## TASK DETAILS
Look below for the line that contains "The spectrogram below" and the line that contains "The following spectrogram", then restate both of them and every line in between, exactly. No picture goes in the copy.
[EXTRACTED MATERIAL Boundary: Start]
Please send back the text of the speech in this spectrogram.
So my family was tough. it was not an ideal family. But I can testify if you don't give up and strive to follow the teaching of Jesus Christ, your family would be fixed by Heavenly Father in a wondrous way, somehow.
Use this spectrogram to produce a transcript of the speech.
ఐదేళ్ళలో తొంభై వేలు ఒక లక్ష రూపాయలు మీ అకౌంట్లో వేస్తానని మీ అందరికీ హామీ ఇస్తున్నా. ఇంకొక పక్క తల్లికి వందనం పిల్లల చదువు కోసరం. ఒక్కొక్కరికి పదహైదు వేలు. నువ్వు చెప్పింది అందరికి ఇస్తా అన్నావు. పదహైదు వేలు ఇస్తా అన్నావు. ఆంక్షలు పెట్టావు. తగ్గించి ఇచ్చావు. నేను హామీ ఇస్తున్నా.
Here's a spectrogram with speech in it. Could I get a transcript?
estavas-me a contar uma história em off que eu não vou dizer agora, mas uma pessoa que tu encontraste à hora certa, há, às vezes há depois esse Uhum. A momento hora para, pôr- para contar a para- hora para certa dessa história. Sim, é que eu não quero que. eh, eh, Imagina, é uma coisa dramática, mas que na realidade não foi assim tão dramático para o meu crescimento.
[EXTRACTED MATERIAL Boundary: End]
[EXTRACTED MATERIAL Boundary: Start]
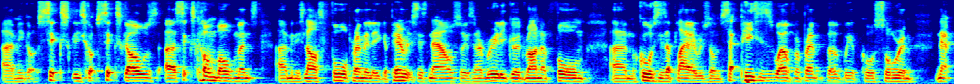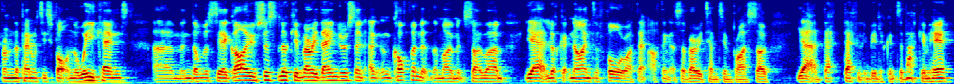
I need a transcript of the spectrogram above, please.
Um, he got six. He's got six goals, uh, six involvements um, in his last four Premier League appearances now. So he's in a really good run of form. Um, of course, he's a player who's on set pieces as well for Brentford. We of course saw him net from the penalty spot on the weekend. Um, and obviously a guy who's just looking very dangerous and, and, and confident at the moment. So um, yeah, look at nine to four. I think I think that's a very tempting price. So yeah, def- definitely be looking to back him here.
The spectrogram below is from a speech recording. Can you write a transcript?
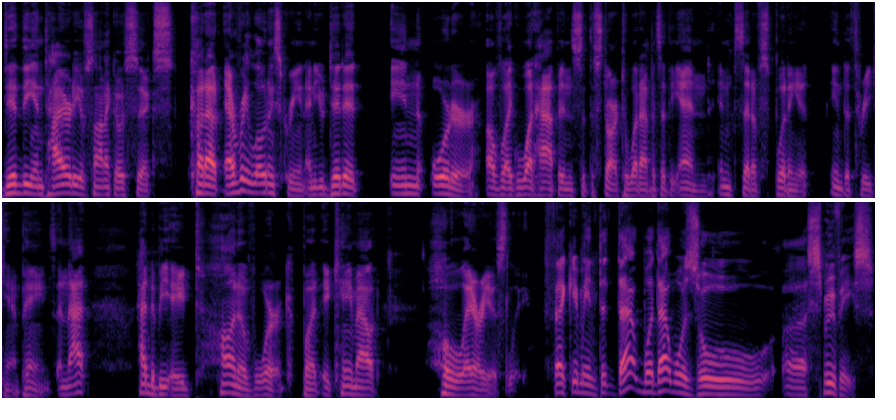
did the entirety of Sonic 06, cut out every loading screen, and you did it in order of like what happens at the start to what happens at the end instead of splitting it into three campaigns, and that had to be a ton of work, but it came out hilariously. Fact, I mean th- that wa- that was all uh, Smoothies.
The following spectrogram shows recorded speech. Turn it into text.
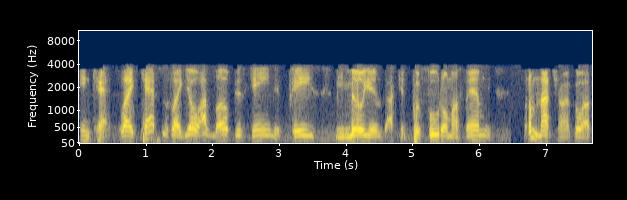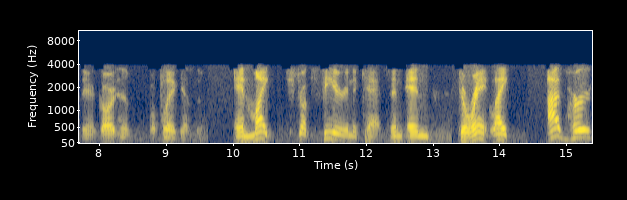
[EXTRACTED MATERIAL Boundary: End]
## ANSWER AREA
The spectrogram below is from a speech recording. Can you write a transcript?
did the entirety of Sonic 06, cut out every loading screen, and you did it in order of like what happens at the start to what happens at the end instead of splitting it into three campaigns, and that had to be a ton of work, but it came out hilariously. Fact, I mean th- that wa- that was all uh, Smoothies.
The following spectrogram shows recorded speech. Turn it into text.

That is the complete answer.